Exercise description: An exact copy of every entry below is required, and no picture may appear in it.

Working data Block Start

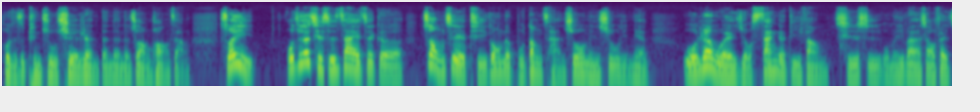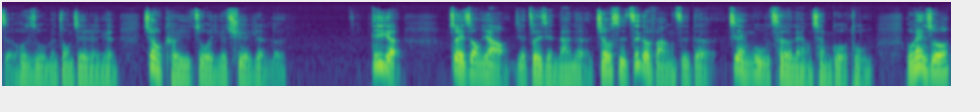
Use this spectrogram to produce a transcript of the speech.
或者是平柱确认等等的状况这样。所以我觉得，其实在这个中介提供的不动产说明书里面。我认为有三个地方，其实我们一般的消费者或者是我们中介人员就可以做一个确认了。第一个最重要也最简单的，就是这个房子的建物测量成果图。我跟你说，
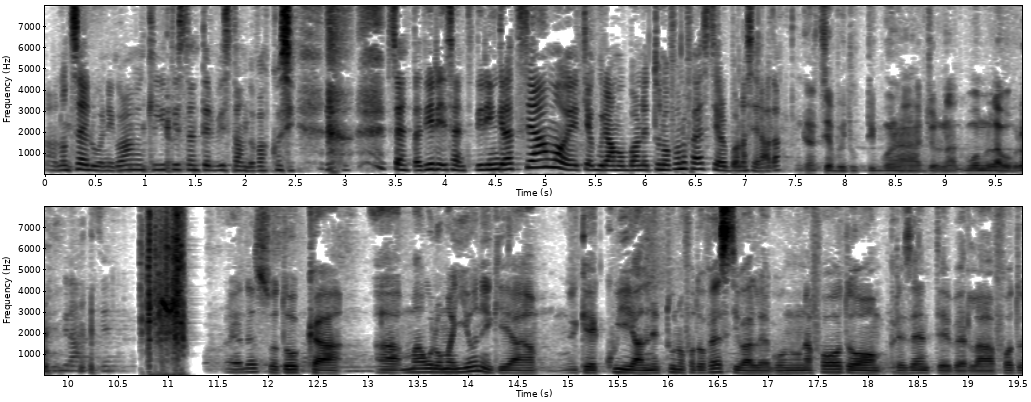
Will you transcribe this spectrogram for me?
No, non sei l'unico, eh? anche chi ti sta intervistando fa così. Senta, ti, senti, ti ringraziamo e ti auguriamo buon Nettuno Fono Festival, buona serata. Grazie a voi tutti, buona giornata, buon lavoro. Grazie. E adesso tocca a Mauro Maglione che, ha, che, è qui al Nettuno Foto Festival con una foto presente per la Foto,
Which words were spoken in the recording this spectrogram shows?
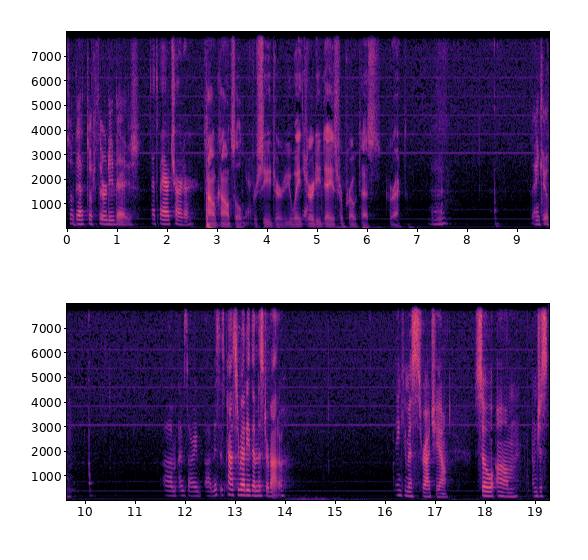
So that took 30 days. That's by our charter. Town council Yeah. procedure, you wait Yeah. 30 days for protests, correct? Thank you. Um, I'm sorry, uh, Mrs. Passaretti, then Mr. Votto. Thank you, Mrs. Raccio. So um, I'm just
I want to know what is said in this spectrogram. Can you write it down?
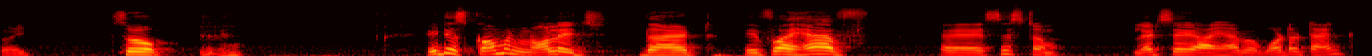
right. So, it is common knowledge that if I have a system, let us say I have a water tank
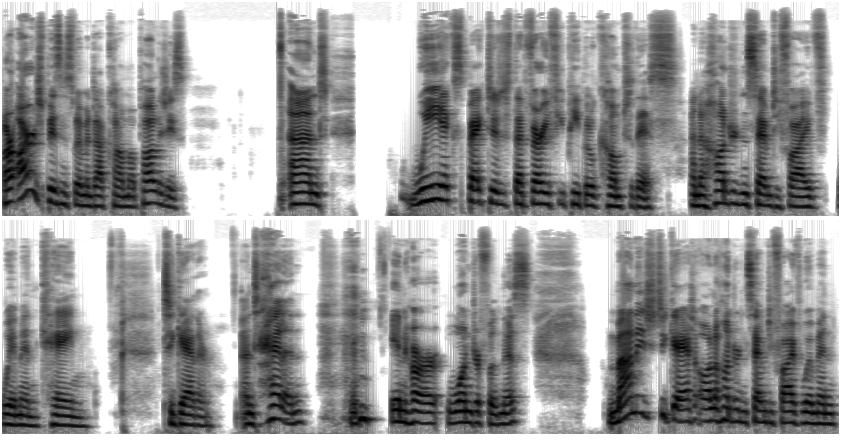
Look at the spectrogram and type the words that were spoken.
or irishbusinesswomen.com, apologies. And we expected that very few people would come to this, and 175 women came together. And Helen, in her wonderfulness, managed to get all 175 women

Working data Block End

Result for this task:
Use this spectrogram to produce a transcript of the speech.
或者是平柱确认等等的状况这样。所以我觉得，其实在这个中介提供的不动产说明书里面。我认为有三个地方，其实我们一般的消费者或者是我们中介人员就可以做一个确认了。第一个最重要也最简单的，就是这个房子的建物测量成果图。我跟你说，
Will you transcribe this spectrogram for me?
No, non sei l'unico, eh? anche chi ti sta intervistando fa così. Senta, ti, senti, ti ringraziamo e ti auguriamo buon Nettuno Fono Festival, buona serata. Grazie a voi tutti, buona giornata, buon lavoro. Grazie. E adesso tocca a Mauro Maglione che, ha, che, è qui al Nettuno Foto Festival con una foto presente per la Foto,
Which words were spoken in the recording this spectrogram shows?
So that took 30 days. That's by our charter. Town council Yeah. procedure, you wait Yeah. 30 days for protests, correct? Thank you. Um, I'm sorry, uh, Mrs. Passaretti, then Mr. Votto. Thank you, Mrs. Raccio. So um, I'm just
I want to know what is said in this spectrogram. Can you write it down?
right. So, it is common knowledge that if I have a system, let us say I have a water tank
Look at the spectrogram and type the words that were spoken.
or irishbusinesswomen.com, apologies. And we expected that very few people would come to this, and 175 women came together. And Helen, in her wonderfulness, managed to get all 175 women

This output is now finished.